His academic qualifications were very impressive. IIM-B to European Universities, throughout his career he was a student. He picked up degrees in diverse areas related to human capital, analytical tools (MBTI), coaching, mentoring, et al. He was a keen student of numerology. He was a corporate honcho. And he drove a Merc S-Class! He was a doting father, though his kids were well-settled. He was a foodie. 

Everything I would want to be in my early sixties. 

It was a pleasant surprise when he reached out to me and signed up for our coach-training program. He came all the way from Dubai to attend our sessions at Chennai. The objective was very clear - it was always the journey. The destination was incidental. 

And he was a brilliant student. In that space, that we jointly created, all were all students. We, facilitators, learn more. He was as interested in my journey to Mastery in Coaching and painfully shared all the details of areas of common interests in Coaching, Mentoring and Healing. He had a fine sense of humour. Fitness was not his priority.

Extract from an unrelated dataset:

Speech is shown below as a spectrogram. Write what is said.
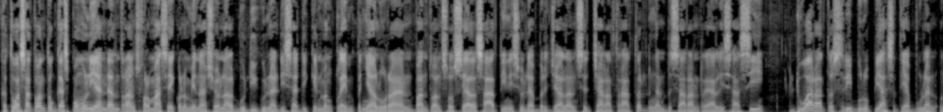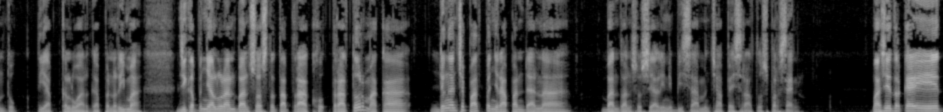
Ketua Satuan Tugas Pemulihan dan Transformasi Ekonomi Nasional Budi Gunadi Sadikin mengklaim penyaluran bantuan sosial saat ini sudah berjalan secara teratur dengan besaran realisasi Rp200.000 setiap bulan untuk tiap keluarga penerima. Jika penyaluran bansos tetap teratur, maka dengan cepat penyerapan dana bantuan sosial ini bisa mencapai 100 persen. Masih terkait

As part of the journey, we discussed his future plans - a quiet, retired life in Australia, after all these years of hard work in the corporate world. He wanted to pursue his interest in numerology, coach/mentor young professionals and do simple things in life. Nothing more... 

Yesterday, after a brief illness, he passed on. The saddest part is all his plans for his retired life remain unfulfilled. Our prayers for his recovery did not have the outcome we hoped for. The Universe had different plans. 

As a friend from healing space mentioned, 'he is in a better place now'. 
I have no doubt about it. He is in a better place... at a higher consciousness. The acceptance is the issue :(

It is said, there are five stages of grief: 
  1. Denial
  2. Bargaining (with God/Hi C/Master)
  3. Anger (when prayer does not work)
  4. Depression, sadness
  5. Acceptance. 
I personally did not feel 1, 2 or 3. It was straightaway #4, sadness! Struggling to move to acceptance! As a student of numerology, I am sure he would have been aware of his own future. When it mattered most, his employer, colleagues and friends stepped in to help. His family must be very proud of him. 

And that is a legacy worth working for. 

In that struggle, I just read this in ET:
Most rituals associated with death are designed to enable us to reach a state of acceptance, of coming to terms with death as a natural, inevitable event. Whatever our belief system, it is clear that by focusing on helping the departed soul, our grief vanishes slowly but steadily. In doing so, we would perhaps move closer to understanding the impermanence of life. A medieval book on the craft of dying says, “Learn to die and thou shalt learn how to live.”

RIP NSK - you will be missed. Stay blessed!